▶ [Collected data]
● ● ●
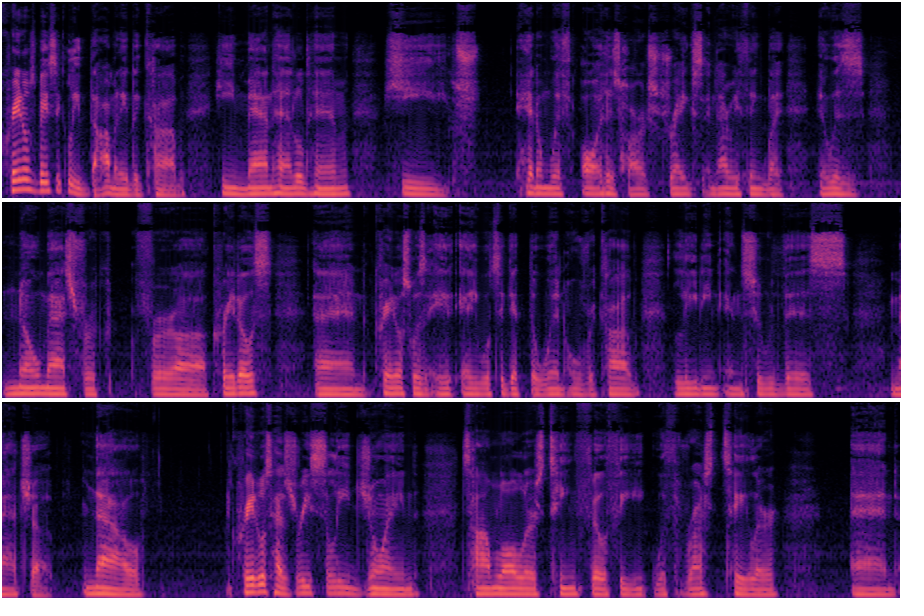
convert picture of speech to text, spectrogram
Kratos basically dominated Cobb. He manhandled him. He hit him with all his hard strikes and everything, but it was no match for for uh, Kratos. And Kratos was a- able to get the win over Cobb, leading into this matchup. Now, Kratos has recently joined Tom Lawler's Team Filthy with Russ Taylor, and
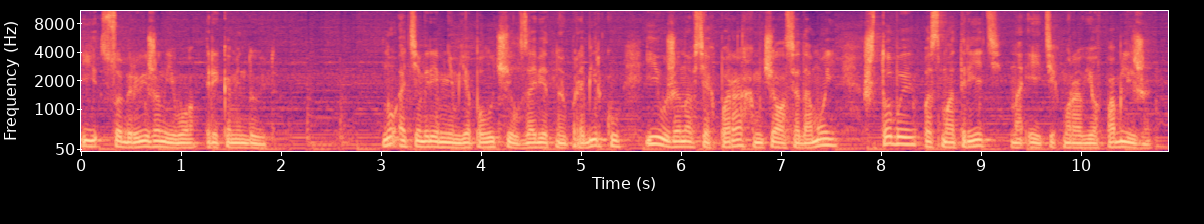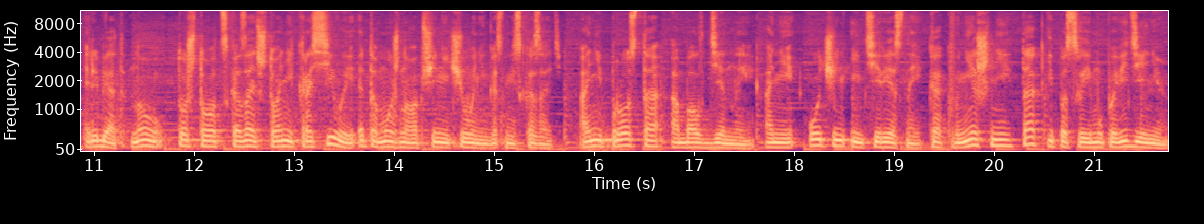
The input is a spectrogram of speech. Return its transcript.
и Sobervision его рекомендует. Ну а тем временем я получил заветную пробирку и уже на всех парах мчался домой, чтобы посмотреть на этих муравьев поближе. Ребят, ну то, что вот сказать, что они красивые, это можно вообще ничего не, не сказать. Они просто обалденные. Они очень интересные, как внешне, так и по своему поведению.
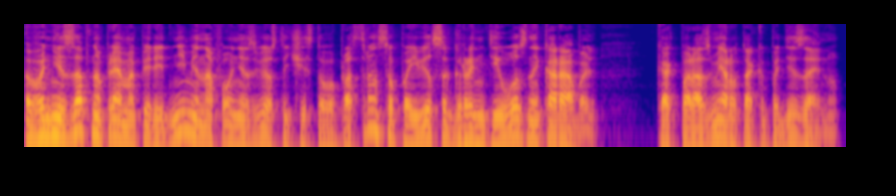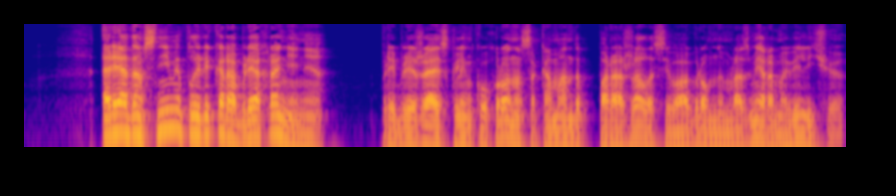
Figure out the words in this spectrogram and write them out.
Внезапно прямо перед ними на фоне звезд и чистого пространства появился грандиозный корабль, как по размеру, так и по дизайну. Рядом с ними плыли корабли охранения. Приближаясь к клинку Хроноса, команда поражалась его огромным размером и величию.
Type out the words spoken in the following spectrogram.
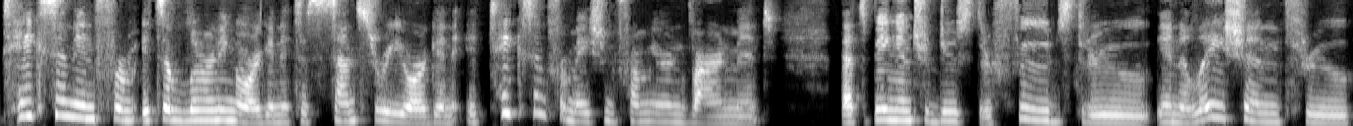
takes in inform it's a learning organ it's a sensory organ. It takes information from your environment that's being introduced through foods, through inhalation, through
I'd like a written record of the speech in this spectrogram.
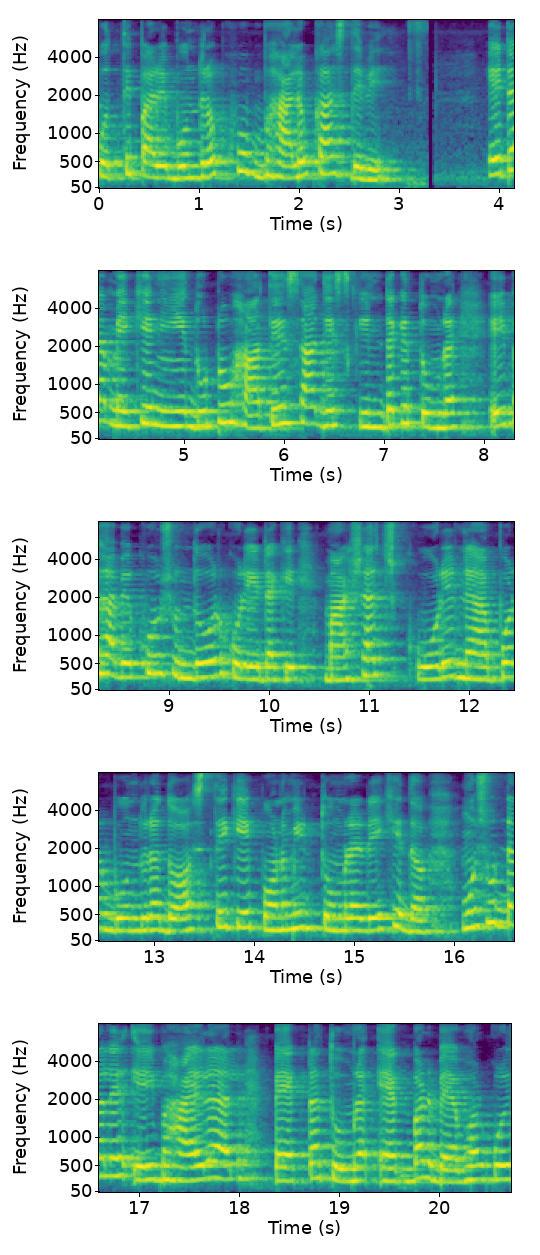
করতে পারবে। বন্ধুরা, খুব ভালো কাজ দেবে। এটা মেখে নিয়ে দুটো হাতের সাজে স্কিনটাকে তোমরা এইভাবে খুব সুন্দর করে এটাকে মাসাজ করে নেওয়ার পর বন্ধুরা দশ থেকে পনেরো মিনিট তোমরা রেখে দাও। মুসুর ডালের এই ভাইরাল প্যাকটা তোমরা একবার ব্যবহার করে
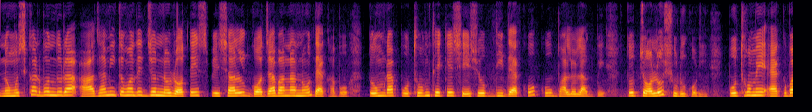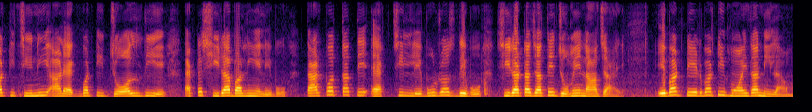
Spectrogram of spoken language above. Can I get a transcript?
নমস্কার বন্ধুরা, আজ আমি তোমাদের জন্য রথের স্পেশাল গজা বানানো দেখাবো। তোমরা প্রথম থেকে শেষ অবধি দেখো, খুব ভালো লাগবে। তো চলো শুরু করি। প্রথমে এক বাটি চিনি আর এক বাটি জল দিয়ে একটা শিরা বানিয়ে নেব। তারপর তাতে এক চিল লেবুর রস দেব। শিরাটা যাতে জমে না যায়। এবার দেড় বাটি ময়দা নিলাম।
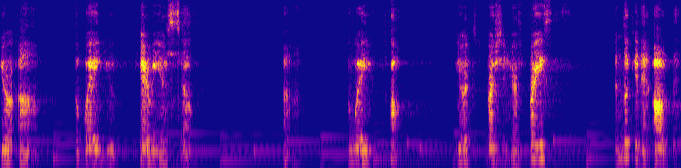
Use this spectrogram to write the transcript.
your um the way you carry yourself, uh, the way you talk, your expression, your phrases. They're looking at all of that,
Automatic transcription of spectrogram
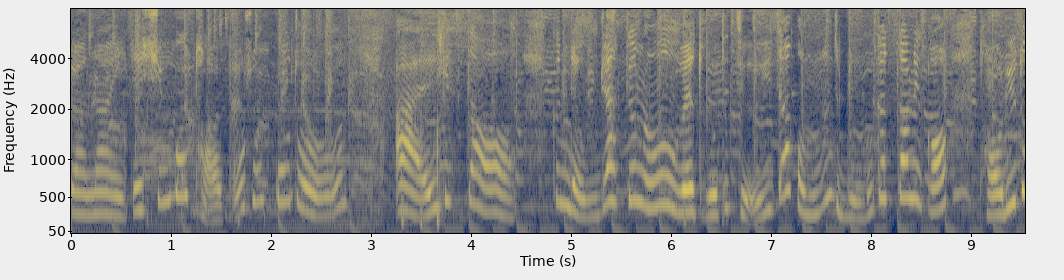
야, 나 이제 신발 다 벗었거든. 아, 알겠어. 근데 우리 학교는 왜 도대체 의자가 없는지 모르겠다니까. 다리도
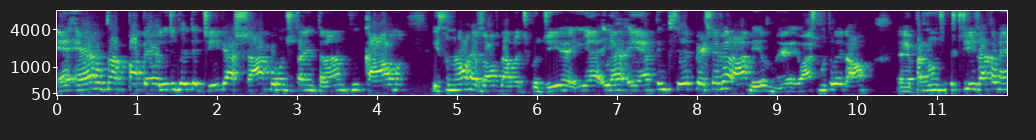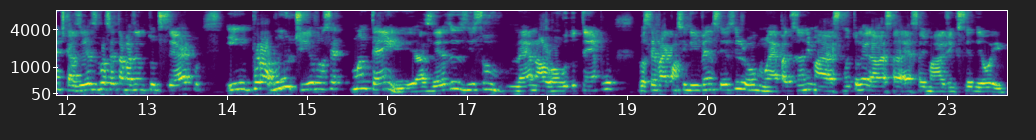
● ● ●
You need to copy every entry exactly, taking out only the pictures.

convert picture of speech to text, spectrogram
Kratos basically dominated Cobb. He manhandled him. He hit him with all his hard strikes and everything, but it was no match for for uh, Kratos. And Kratos was a- able to get the win over Cobb, leading into this matchup. Now, Kratos has recently joined Tom Lawler's Team Filthy with Russ Taylor, and
The input is a spectrogram of speech. Return its transcript.
и Sobervision его рекомендует. Ну а тем временем я получил заветную пробирку и уже на всех парах мчался домой, чтобы посмотреть на этих муравьев поближе. Ребят, ну то, что вот сказать, что они красивые, это можно вообще ничего не, не сказать. Они просто обалденные. Они очень интересные, как внешне, так и по своему поведению.
Figure out the words in this spectrogram and write them out.
Внезапно прямо перед ними на фоне звезд и чистого пространства появился грандиозный корабль, как по размеру, так и по дизайну. Рядом с ними плыли корабли охранения. Приближаясь к клинку Хроноса, команда поражалась его огромным размером и величию.
Type out the words spoken in the following spectrogram.
takes in inform it's a learning organ it's a sensory organ. It takes information from your environment that's being introduced through foods, through inhalation, through
I'd like a written record of the speech in this spectrogram.
করতে পারবে। বন্ধুরা, খুব ভালো কাজ দেবে। এটা মেখে নিয়ে দুটো হাতের সাজে স্কিনটাকে তোমরা এইভাবে খুব সুন্দর করে এটাকে মাসাজ করে নেওয়ার পর বন্ধুরা দশ থেকে পনেরো মিনিট তোমরা রেখে দাও। মুসুর ডালের এই ভাইরাল প্যাকটা তোমরা একবার ব্যবহার করে
Spectrogram of spoken language above. Can I get a transcript?
নমস্কার বন্ধুরা, আজ আমি তোমাদের জন্য রথের স্পেশাল গজা বানানো দেখাবো। তোমরা প্রথম থেকে শেষ অবধি দেখো, খুব ভালো লাগবে। তো চলো শুরু করি। প্রথমে এক বাটি চিনি আর এক বাটি জল দিয়ে একটা শিরা বানিয়ে নেব। তারপর তাতে এক চিল লেবুর রস দেব। শিরাটা যাতে জমে না যায়। এবার দেড় বাটি ময়দা নিলাম।
Use this spectrogram to write the transcript.
your um the way you carry yourself, uh, the way you talk, your expression, your phrases. They're looking at all of that,
Automatic transcription of spectrogram
야, 나 이제 신발 다 벗었거든. 아, 알겠어. 근데 우리 학교는 왜 도대체 의자가 없는지 모르겠다니까. 다리도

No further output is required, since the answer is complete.